The most common additions are garlic, ginger, shrimp paste, lime juice, and the palm sugar that is added to so many Javanese dishes. The main ingredient of this popular accompaniment to pretty much anything fried in Java came from Europe.
Cabya was a long pepper that was found in Java and Bali, but it was supplanted by the capsicum that was brought by the Spanish and the Portuguese to Java in the 1500s.Soups
Soups (soto), satays (sate), rice (nasi) and vegetable (sayur) dishes abound, often containing herbs or spices grown locally, such as soup with lemongrass or rice with turmeric. Timlo is a favorite chicken soup dish (soto ayam) from Solo and the Surabaya (in East Java) variant on this popular dish is called Soto Abengam. Offal is used extensively, especially chicken innards, and tempeh can be found throughout the island.
Some dishes are a combination of soups and rice and it’s sometimes hard to know what to call them! Nasi liwet, for example, cooks the rice in chicken broth and coconut milk.Nasi Pindang Kudus, Javanese Meal of Rice in Beef, Keluak Fruit and Coconut Milk Soup from Kudus, Central Java
Two great options to try a street food tour in Yogyakarta are the Yogyakarta Historical Walking and Food Tour, a three-hour tour that begins at 9 a.m., and the evening Yogyakarta Night Delight Walking Tour (from 6.30 pm to 9.30 p.m.)
Both tours have free cancellation up to 24 hours prior to the tour commencing. They each visit a market and a series of snack stalls and are both very well-reviewed tours. Check prices, availability, and reviews below.A Javanese Meal
I find the way in which Javanese people eat at mealtimes to be fascinating (or maybe I’m just nosy!)
During the day, when not grazing on small snacks, Indonesians may eat three meals with lunch being the largest.

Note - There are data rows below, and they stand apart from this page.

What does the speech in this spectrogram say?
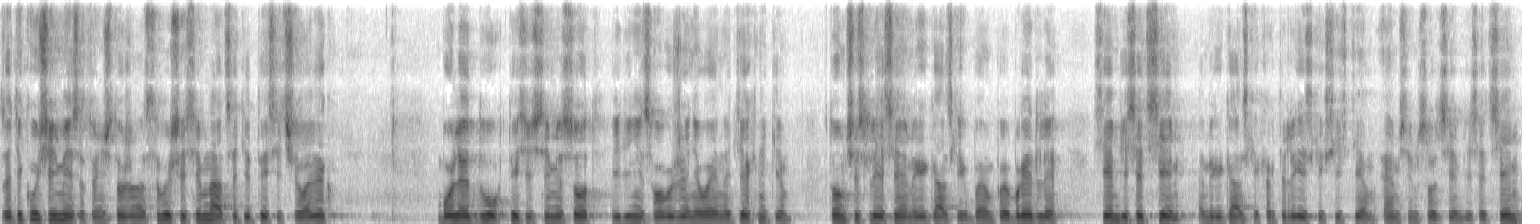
За текущий месяц уничтожено свыше 17 тысяч человек, более 2700 единиц вооружения военной техники, в том числе 7 американских БМП «Брэдли», 77 американских артиллерийских систем М777,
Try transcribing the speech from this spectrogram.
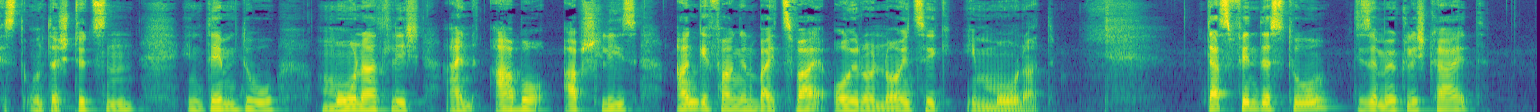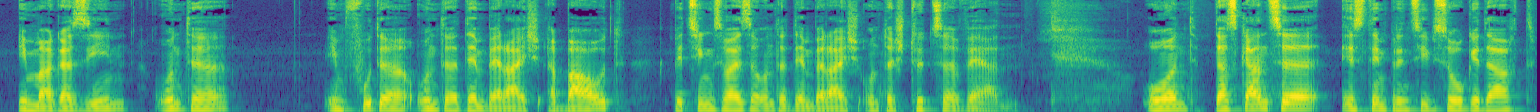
ist, unterstützen, indem du monatlich ein Abo abschließt, angefangen bei 2,90 Euro im Monat. Das findest du, diese Möglichkeit, im Magazin unter im Futter unter dem Bereich About beziehungsweise unter dem Bereich Unterstützer werden. Und das Ganze ist im Prinzip so gedacht,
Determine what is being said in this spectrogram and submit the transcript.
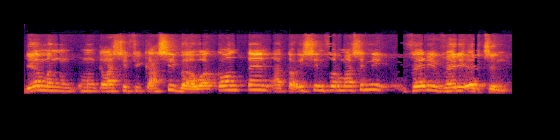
dia meng mengklasifikasi bahwa konten atau isi informasi ini very very urgent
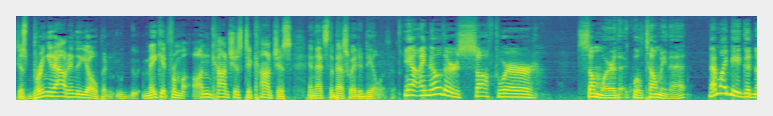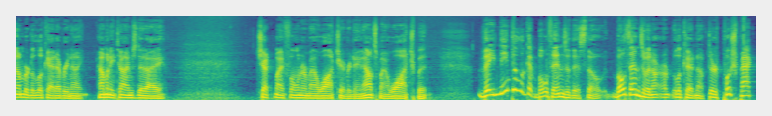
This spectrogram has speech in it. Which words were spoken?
Just bring it out into the open. Make it from unconscious to conscious, and that's the best way to deal with it. Yeah, I know there's software somewhere that will tell me that. That might be a good number to look at every night. How many times did I check my phone or my watch every day? Now it's my watch, but they need to look at both ends of this, though. Both ends of it aren't looked at enough. There's push pack,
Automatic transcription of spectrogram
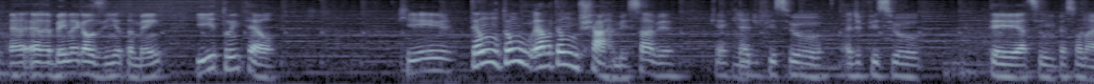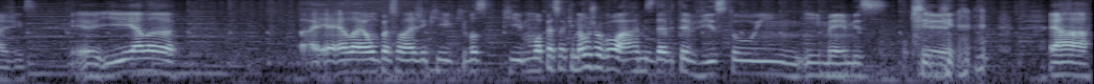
é, ela é bem legalzinha também. E Twintel. Que tem um, tem um. Ela tem um charme, sabe? Que, é- que é É. difícil. É difícil ter, assim, personagens. E, ela. Ela é um personagem que, que, você, que uma pessoa que não jogou ARMS deve ter visto em, em memes. Porque é a,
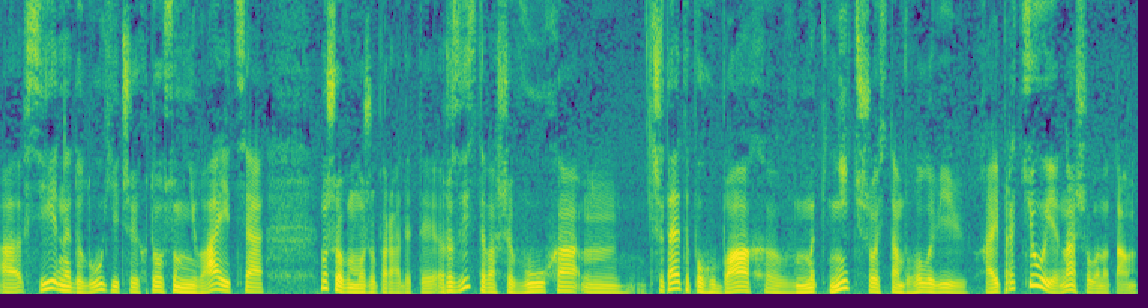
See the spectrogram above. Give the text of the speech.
А всі недолугі чи хто сумнівається. Ну, що вам можу порадити? Розвісьте ваше вуха, читайте по губах, вмикніть щось там в голові. Хай працює, на що воно там.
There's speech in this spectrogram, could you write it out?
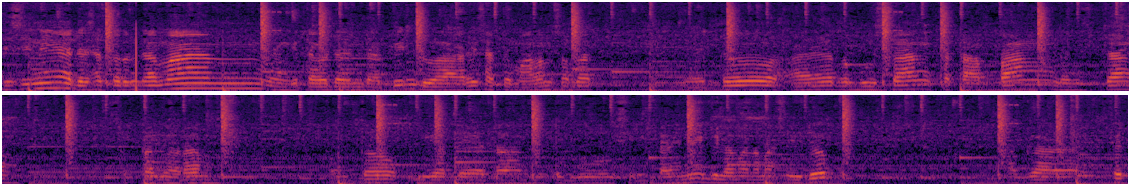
di sini ada satu rendaman yang kita udah endapin dua hari satu malam sobat. Yaitu air rebusan ketapang dan secang serta garam. Untuk biar daya tahan tubuh si ikan ini bila mana masih hidup agar fit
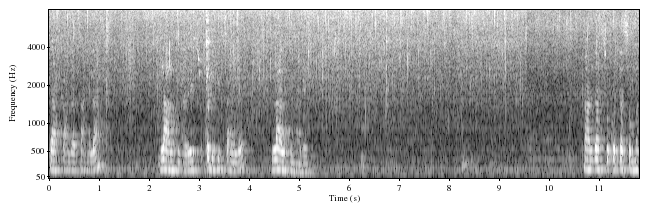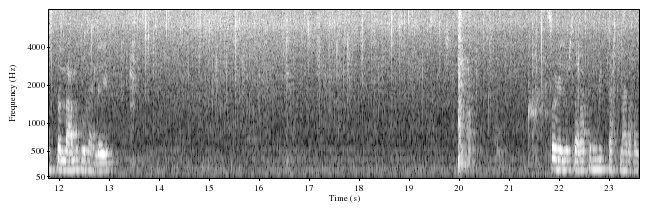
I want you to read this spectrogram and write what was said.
त्या कांदा चांगला लाल होणार आहे सुकटही चांगलं लाल होणार आहे कांदा सुकट असं मस्त लाल होऊन राहिलं आहे चवीनुसार आपण मीठ टाकणार आहोत.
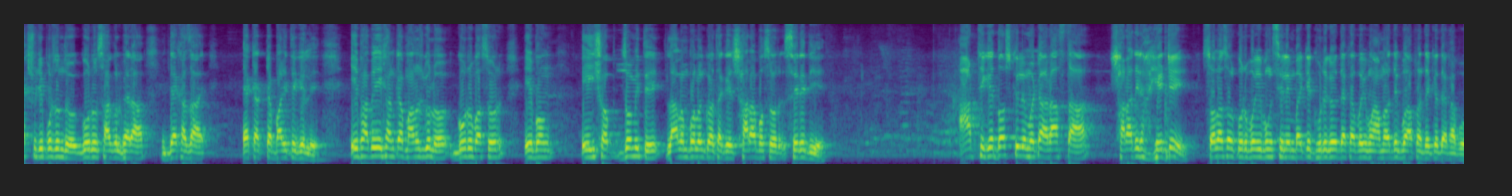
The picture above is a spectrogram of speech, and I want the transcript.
একশোটি পর্যন্ত গরু, ছাগল, ভেড়া দেখা যায়। এক একটা বাড়িতে গেলে। এভাবে এখানকার মানুষগুলো গরু, বাছর এবং এই সব জমিতে লালন পালন করা থাকে সারা বছর ছেড়ে দিয়ে। আট থেকে দশ কিলোমিটার রাস্তা সারাদিন হেঁটে চলাচল করব এবং সেলিম ভাইকে ঘুরে ঘুরে দেখাবো এবং আমরা দেখব, আপনাদেরকে দেখাবো।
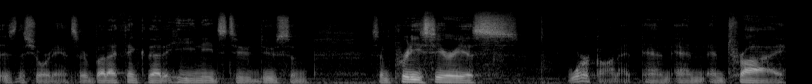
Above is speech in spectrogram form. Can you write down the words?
is the short answer. But I think that he needs to do some, some pretty serious work on it and, and, and try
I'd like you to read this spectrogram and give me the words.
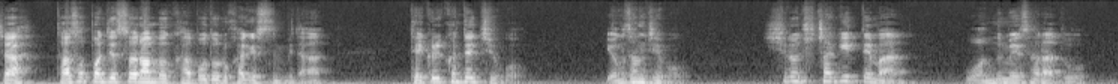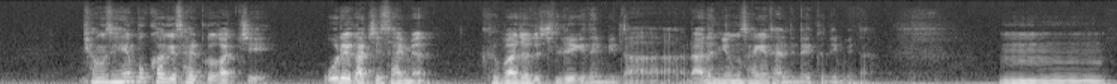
자, 다섯 번째 썰 한번 가보도록 하겠습니다. 댓글 컨텐츠고, 영상 제목, 신혼 초창기 때만 원룸에 살아도 평생 행복하게 살 것 같지, 오래 같이 살면 그마저도 질리게 됩니다. 라는 영상에 달린 댓글입니다. 음,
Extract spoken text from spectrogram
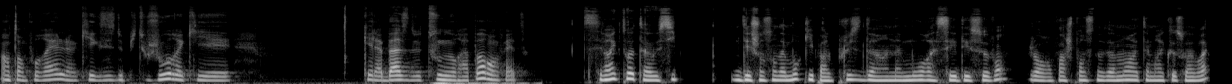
intemporel, qui existe depuis toujours et qui est qui est la base de tous nos rapports en fait. C'est vrai que toi, t'as aussi des chansons d'amour qui parlent plus d'un amour assez décevant. Genre, enfin, je pense notamment à T'aimerais que ce soit vrai.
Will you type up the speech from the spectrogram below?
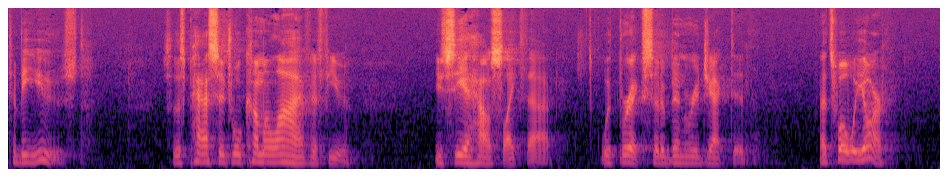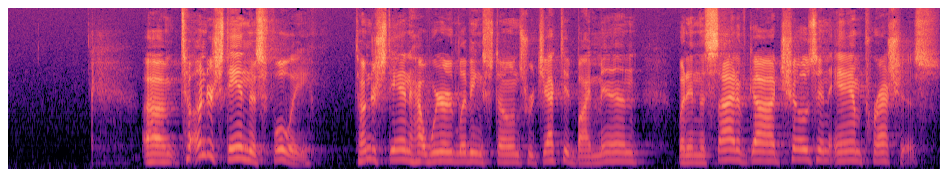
to be used. So this passage will come alive if you, you see a house like that with bricks that have been rejected. That's what we are. Um, to understand this fully, to understand how we're living stones rejected by men, but in the sight of God, chosen and precious,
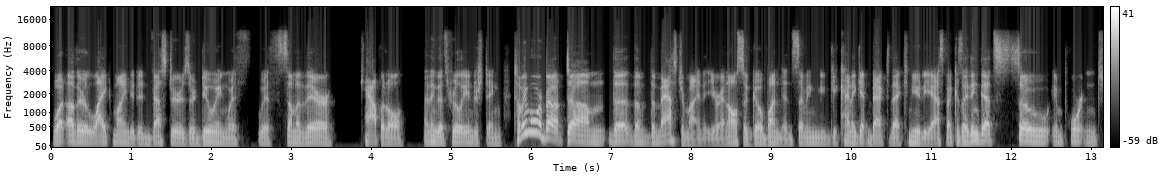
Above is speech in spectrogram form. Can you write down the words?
what other like-minded investors are doing with with some of their capital. I think that's really interesting. Tell me more about um, the, the the mastermind that you're in, also GoBundance. I mean, you kind of getting back to that community aspect because I think that's so important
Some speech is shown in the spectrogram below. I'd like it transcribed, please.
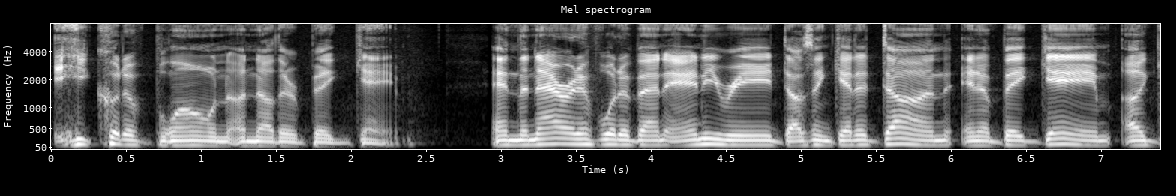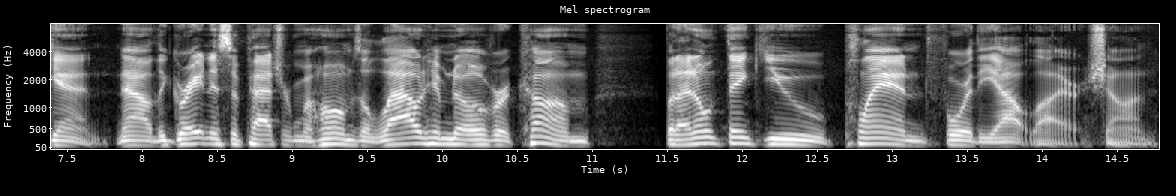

What interests me is that there is no ritual about family or friendship and community although this necessarily occurs more these days during holidays and it was the case traditionally in Java.Angkringan in Yogyakarta (closed) selling Indonesian street food
For the most part, on weekdays, you just tuck in and eat, often alone. In almost all societies, past and present, eating is a communal affair and loaded with significance to do with politics, religion, status, and gender and kinship relationships.
In Indonesia, meals are traditionally eaten without utensils whilst sitting on a mat on the floor. In this sense, the indigenous Javanese and Indonesian traditions are similar to the rest of Southeast Asia’s indigenous traditions.
But Indonesia is also a highly populated and urban nation. In cities, lunch can be a quick food hall meal, or eaten on stools outside food carts in cities, towns, and villages.